You know the old sporting cliche about "snatching victory from the jaws of defeat"? The grand final of the Newcastle & Hunter Rugby League's Tier B Tag competition on the weekend was more dramatic than that.
This was thrusting your arm all the way down defeat's throat, pulling out the half-digested contents and reassembling them, somehow, as the most unlikely win you'll ever see, ever.
The scene played out as follows. West Wallsend led the Cardiff Cobrettes* 6-4 as the hooter went. That was it. West Wallsend had won the grand final. Or had they?
As you can see in the video above, the chaos started when a jubilant player hurled the ball skywards on hearing the hooter.
Problem is, if you read the rules of rugby league (which in most respects are the same as "tag" or non-tackle footy), they clearly state that the game is not over till the ball is out of play.
The rules state:
"If time expires in either half when the ball is out of play or a player in possession has been tackled and the ball has not been played, the Referee shall immediately blow his whistle to terminate play.
If the ball is in play when time expires, the Referee shall terminate play when next the ball goes out of play or a player in possession is tackled."
The second bit is the crucial part. Seems the ball was deemed still to be in play when it was thrown in the air. And when that happened, Cobrettes player Bryden Sloan Harris scooped it off the ground, then ran all the way to the tryline and scored.
Game over. 8-6 to the Cobrettes. "Oh no. What a way to finish the game," the commentator said.
As Harris said on Facebook, "it's not over til the fat lady sings as my dad has told me about 4000 times".
Meanwhile the Cardiff Cobras club praised "the quick thinking and positive persistence of Bryden Sloan Harris". It said "the team triumphed after one of the most mind boggling brain explosions you will ever see on the football field".
"The game was there to be won but when the final siren went off, it was lost!"

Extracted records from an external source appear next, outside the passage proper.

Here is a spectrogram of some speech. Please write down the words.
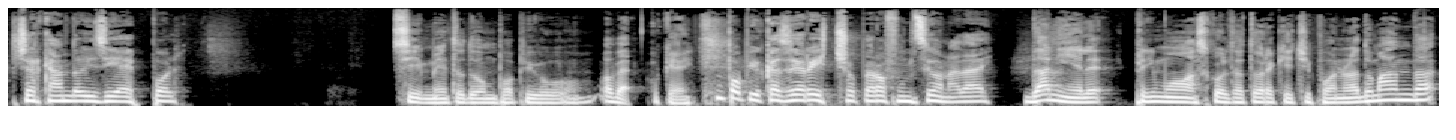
cercando Easy Apple. Sì, metodo un po' più. Vabbè, ok. Un po' più casereccio, però funziona, dai. Daniele, primo ascoltatore che ci pone una domanda.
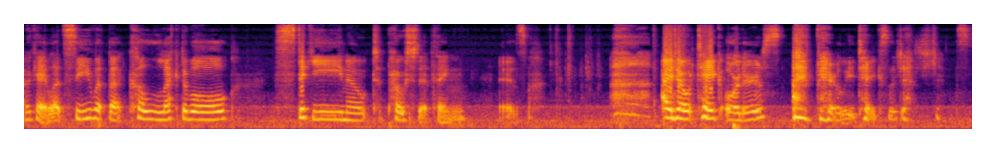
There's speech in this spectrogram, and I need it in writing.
Okay, let's see what the collectible sticky note post-it thing is. I don't take orders. I barely take suggestions.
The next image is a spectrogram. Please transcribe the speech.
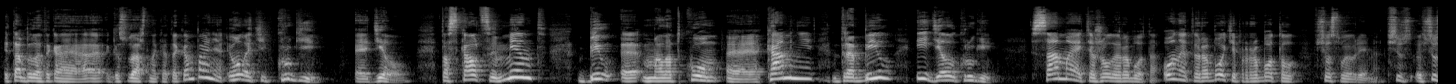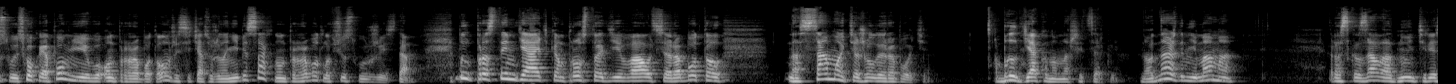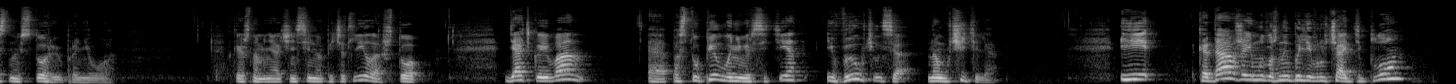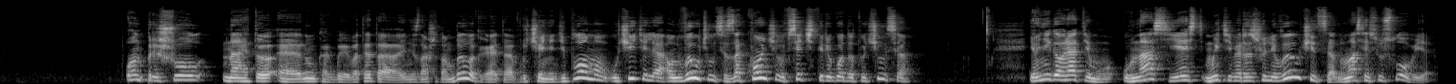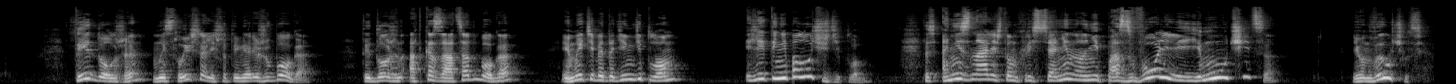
и там была такая э, государственная какая-то компания, и он эти круги э, делал. Таскал цемент, бил э, молотком э, камни, дробил и делал круги. Самая тяжелая работа. Он этой работе проработал все свое время. Всю, всю свою, сколько я помню его, он проработал. Он же сейчас уже на небесах, но он проработал всю свою жизнь. Да. Был простым дядьком, просто одевался, работал на самой тяжелой работе. Был дьяконом нашей церкви. Но однажды мне мама рассказала одну интересную историю про него. Конечно, меня очень сильно впечатлило, что дядька Иван э, поступил в университет и выучился на учителя – и когда уже ему должны были вручать диплом, он пришел на это, э, ну, как бы, вот это, не знаю, что там было, какое-то вручение диплома учителя. Он выучился, закончил, все четыре года отучился. И они говорят ему, у нас есть, мы тебе разрешили выучиться, но у нас есть условия. Ты должен, мы слышали, что ты веришь в Бога. Ты должен отказаться от Бога, и мы тебе дадим диплом, или ты не получишь диплом. То есть они знали, что он христианин, но они позволили ему учиться. И он выучился.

*It appears that a "Cobrette" is not an actual thing, and that a female cobra is still a cobra, just like a female viper is not a viperette. Interestingly, it seems that a female king cobra is also still a king cobra, not a queen cobra. So now you know.Suggest a correction